¶7 That is the construction placed on the act by the Oklahoma Criminal Court of Appeals. See Nelson v. State, 37 Okla. Crim. 90, 256 P. 939.
¶8 It is here contended that the checks paid by the machines in question are not redeemable in merchandise or anything else; that they have no value, and that they are merely loaned to the player that he may use them in "amusing" himself by playing the machine with them without hope of profit. The record shows that no mints are dispensed by the machine when played with these checks. That contention is without merit. The player puts a nickel in the machine and parts with it forever. If he was induced to do so by the knowledge that he would get a package of mints from the machine which was reasonably of that value, we would have a different situation than that presented by the record. This record shows that the player is induced to put his nickel in the machine in part by the knowledge that he will get a package of mints from the machine which is reasonably of that value, and in part by the hope that he will get a number of checks from the machine with which he may thereafter "amuse" himself. That hope that induces him to play the machine and thereby spend money that he would not spend for mints alone, and the inducement held out to him to get something for nothing on the "turn of the wheels" in the machine, is doubtless what the Legislature sought to prohibit by the enactment of the statute in question.
¶9 We call attention to the testimony of the witness for the plaintiff and the fact that the mints contained in the machine are not delivered to the player of the machine until the player turns the knob releasing them.
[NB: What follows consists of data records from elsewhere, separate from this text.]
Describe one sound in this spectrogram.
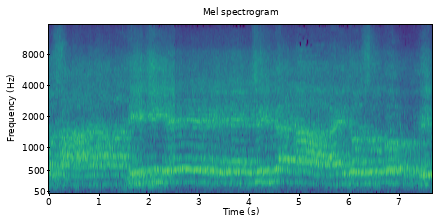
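A man chants a slow, melodic prayer through a loudspeaker in a large echoing hall.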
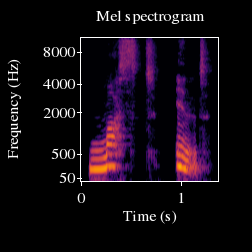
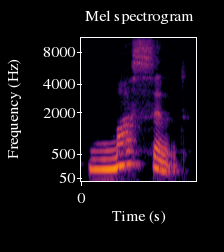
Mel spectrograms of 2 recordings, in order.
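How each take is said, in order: First: The T in the middle is pronounced. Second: The T in the middle is silent. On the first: The speaker calls it wrong. "not mustn't" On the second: The speaker calls it right. "Notice how that T in the middle is silent. We say mustn't"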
This witness was asked why the machine did not throw the mints out directly, and his answer was, "You couldn't make any money that way." This witness testified that, through the operation of the machine, they were "selling the mint and the amusement also," and that the "object is to sell both of them."
¶10 The plaintiff, in its brief, attempts to change the language of the statute, but this court is not authorized to change that language. It is clear and unambiguous and speaks for itself.
¶11 The plaintiff relies upon the case of State v. Krauss (Ohio) 151 N.E. 183, in which it was held that a slot machine is not per se a gambling device. Therein it was said:
"Until something was received or to be received in the future, as a result of the operating of the so-called gaming device, we fail to see how there could be a violation of the statute."
¶12 That is what the record in this case shows, that is, that the player was induced to believe that if he played the machine with nickels long enough, he would finally get some checks which he could use for the purpose of playing the machine for amusement, and the amount of checks to be received is dependent upon conditions over which he has no control. If the act in question applied only to things of value, we think that the amusement held out as an inducement is a thing of value sufficient to bring these machines within the plain provisions of the act. We are of the opinion that the act is applicable without regard to the value of the things held out as an inducement to the playing of the machine.